“ SAY, what remains when Hope is fled ?"
she read Who in his shroud lay sleeping.
At Embsay rung the matin-bell,
In the twelfth century William Fitz-Duncan laid waste the valleys of Craven with fire and sword; and was afterwards established there by his uncle, David King of Scotland.
He was the last of the race; his son, commonly called the Boy of Egre. mond, dying before him in the manner here related; when a Priory was removed from Embsay to Bolton, that it might be as near as possible to
Blithe was his
song But where the rock is rent in two, And the river rushes through, His voice was heard no more ! 'Twas but a step! the gulf he passed ; But that step-it was his last ! As through the mist he winged his way, (A cloud that hovers night and day,) The hound hung back, and back he drew. The Master and his merlin too. That narrow place of noise and strife Received their little all of Life!
There now the matin-bell is rung; The “ Miserere!” duly sung ; And holy men in cowl and hood Are wandering up and down the wood. But what avail they? Ruthless Lord, Thou didst not shudder when the sword Here on the young its fury spent, The helpless and the innocent.

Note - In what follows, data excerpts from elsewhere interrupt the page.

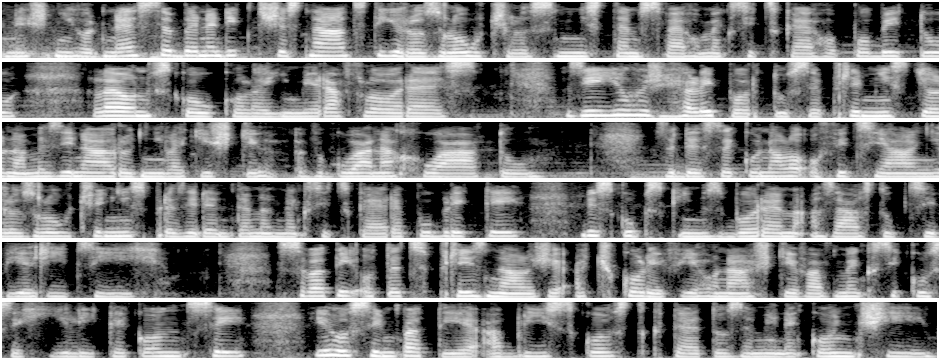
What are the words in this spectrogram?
Dnešního dne se Benedikt XVI. rozloučil s místem svého mexického pobytu Leonskou kolejí Miraflores. Z jejíhož heliportu se přemístil na mezinárodní letiště v Guanajuatu. Zde se konalo oficiální rozloučení s prezidentem Mexické republiky, biskupským sborem a zástupci věřících. Svatý otec přiznal, že ačkoliv jeho náštěva v Mexiku se chýlí ke konci, jeho sympatie a blízkost k této zemi nekončí.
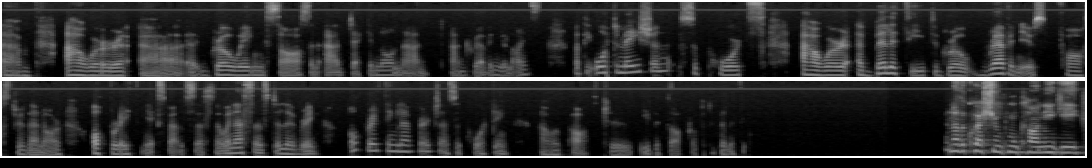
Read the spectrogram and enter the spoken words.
um, our uh, growing SaaS and ad tech and non-ad revenue lines. But the automation supports our ability to grow revenues faster than our operating expenses. So in essence, delivering operating leverage and supporting our path to EBITDA profitability. Another question from Carnegie:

the place where the accident happened. That place is still known by the name of the Strid: and the mother's answer, as given in the first stanza, is to this day often repeated in Wharfedale.--See Wurtaker's Hist, of Craven.
WRITTEN IN A SICK CHAMBER.

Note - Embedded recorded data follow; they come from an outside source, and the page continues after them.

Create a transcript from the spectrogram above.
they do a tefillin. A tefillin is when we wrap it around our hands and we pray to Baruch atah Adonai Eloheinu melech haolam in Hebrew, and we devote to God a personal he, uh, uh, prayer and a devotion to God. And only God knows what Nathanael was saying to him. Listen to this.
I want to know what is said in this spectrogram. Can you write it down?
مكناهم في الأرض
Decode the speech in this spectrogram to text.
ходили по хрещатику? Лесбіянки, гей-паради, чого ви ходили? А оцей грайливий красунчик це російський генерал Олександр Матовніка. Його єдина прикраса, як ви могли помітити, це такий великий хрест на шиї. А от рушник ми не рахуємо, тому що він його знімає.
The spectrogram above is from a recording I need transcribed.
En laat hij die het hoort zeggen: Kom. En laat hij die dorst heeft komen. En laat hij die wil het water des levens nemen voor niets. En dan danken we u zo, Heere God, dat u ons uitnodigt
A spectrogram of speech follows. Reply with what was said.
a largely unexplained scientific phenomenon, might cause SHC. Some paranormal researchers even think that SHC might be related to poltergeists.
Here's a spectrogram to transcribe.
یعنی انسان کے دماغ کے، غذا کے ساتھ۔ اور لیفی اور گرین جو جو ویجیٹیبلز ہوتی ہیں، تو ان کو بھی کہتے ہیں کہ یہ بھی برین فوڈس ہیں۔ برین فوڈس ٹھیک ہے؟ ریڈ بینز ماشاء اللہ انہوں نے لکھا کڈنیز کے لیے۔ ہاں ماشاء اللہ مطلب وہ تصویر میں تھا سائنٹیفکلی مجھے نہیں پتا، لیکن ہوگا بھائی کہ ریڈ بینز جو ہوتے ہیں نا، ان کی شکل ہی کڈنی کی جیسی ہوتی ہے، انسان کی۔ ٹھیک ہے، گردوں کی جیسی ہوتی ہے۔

- 4 - 46.
He stirs—yet still he sleeps. May heavenly dreams
Ah! little thought she, when, with wild delight,
mind divine enchantment threw,
That in her veins a secret horror slept,
Yet round her couch indulgent Fancy drew
* On the death of her sister.